Asian Americans In Kansas City Say COVID-19 Is Bringing Out Racists And Internet Trolls
The coronavirus outbreak finally spread to the Kansas City region last month, but local Asian American residents say they were feeling the global pandemic’s effects long before that.
Adeta Chareunsab, a sophomore at the University of Missouri-Kansas City, said she began facing harassment online weeks before there had been any confirmed cases in the U.S.
“I made a comment about how the coronavirus shouldn't be an excuse to be racist to Asians. Then some guy commented, ‘Maybe if you stop eating bat soup then it wouldn't have happened,’” she said.
The first cases of COVID-19 began appearing late last year in the Wuhan region of China. Soon after that, Chareunsab, whose parents immigrated from Laos, says she began seeing racist tweets blaming Chinese people for the spread of the virus.
One particular flashpoint for Chareunsab was a video that went viral in January showing a food blogger eating a bat as part of a soup dish. (The video was actually filmed in the Pacific island nation of Palau in 2016.) Chareunsab says she saw Twitter users blaming the woman — and Asian culinary tastes and traditions — for the outbreak. That’s why she says she decided to speak out.
“I just didn't think it was right to say racist things about that. A lot of different countries eat different types of animals. Just because it's not a part of our culture doesn't mean we should make fun of it,” said Chareunsab.
While she still sees racist tweets online, Chareunsab says she’s now more concerned about potential attacks and real-world violence against Asian Americans.
The FBI reported that crimes against Asian Americans were already on the rise before the pandemic, and the agency says it is bracing for a surge of hate crimes related to the spreading coronavirus.
In Texas last month, three members of the same Asian American family, including a 2-year-old and 6-year-old, were stabbed, suffering serious injuries. The suspect reportedly said he stabbed the family because he thought they were Chinese and were infecting people with the virus.
“We don’t have the coronavirus.”
No reported hate crimes have been reported in the Kansas City metro, but some members of the Asian community here say they’ve felt uncomfortable going out in public since the outbreak began.
“When all this happened, I just didn't quite know how to handle myself, to be honest, because I stick out like a sore thumb around here,” said James Chang.
Chang is Chinese American and the manager of Waldo Thai, a restaurant in south Kansas City. He grew up in the Midwest but says he has been hesitant to leave the house since the virus arrived in the area.
“I still have to venture out. I still have to run errands and I still have to go to work. But I'm a bit more cautious about my social interactions with people,” he said.

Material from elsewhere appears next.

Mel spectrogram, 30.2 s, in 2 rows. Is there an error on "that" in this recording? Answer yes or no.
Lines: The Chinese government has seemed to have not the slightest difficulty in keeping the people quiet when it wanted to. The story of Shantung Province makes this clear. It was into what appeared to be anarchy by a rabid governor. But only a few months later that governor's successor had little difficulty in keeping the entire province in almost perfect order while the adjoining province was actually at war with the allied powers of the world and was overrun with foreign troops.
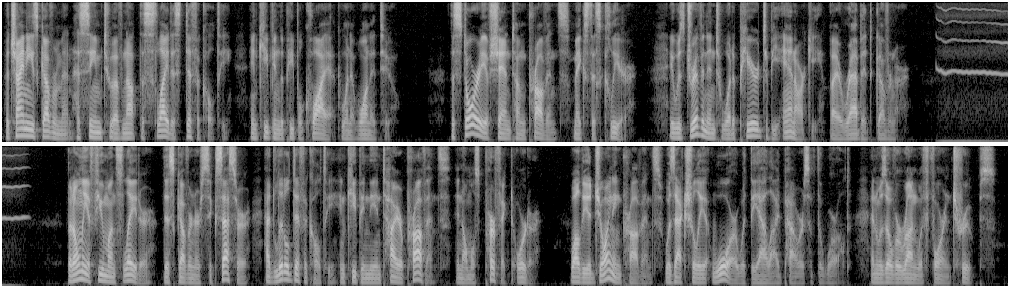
yes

PaKou Her is the lead organizer at the Kansas City-based consulting group Tseng Development Group. She identies as Southeast Asian and says the first time she ever felt self-conscious as an Asian American in public in Kansas City was this January, just as cases of the coronavirus were exploding in China.
Her says she was shopping at Ward Parkway Center with her family when her 11-year-old daughter, who was recovering from the flu, began coughing. That was when she noticed another shopper become agitated.
“I turned to her and I said, ‘We don't have the coronavirus. We had the flu.' And she kept saying, are you sure? Are you sure?,’'' said Her. “It was our first experience in this environment where I was very aware that the impacts of the coronavirus pandemic is very different on Asian Americans.”
“I am American.”
A coalition of groups led by the Los Angeles-based Asian Pacific Policy and Planning Council launched an online reporting forum in March for Asian Americans nationwide to report race-based violence. That forum has since received more than 1,000 complaints.
In a news release, the Council said the spike in hate crimes is fueled by statements from public officials, like President Donald Trump, who repeatedly referred to COVID-19 as the “Chinese virus” early on in its spread in the U.S.
Her says she was watching one of Trump’s daily coronavirus briefings when she heard him use the term for the first time.
“The minute I heard the president say that I turned to my husband and I said, ‘Watch what's going to happen. Watch what's going to happen. Everything is going to start turning against Chinese people,” she said.
Chang, the manager at Waldo Thai, says he shouldn’t have to prove himself more than any other American during the COVID-19 crisis.
“I am about as American as anybody can be. But at the same time, it's that fine balance to me of yes, I am American. Yes, I love this country. Yes, I am patriotic. But at the same time, my background is Chinese,” he said.
Chareunsab, the UMKC sophomore, continues to argue online with people are she says accuse her of prioritizing Asian Americans’ experiences over world health. But she says she doesn’t see why she can’t be concerned about both.
“Everyone's getting affected by this. We shouldn't call out Asians because it can spread to anyone, not just Asians,” she said.
Jodi Fortino is a news intern at KCUR.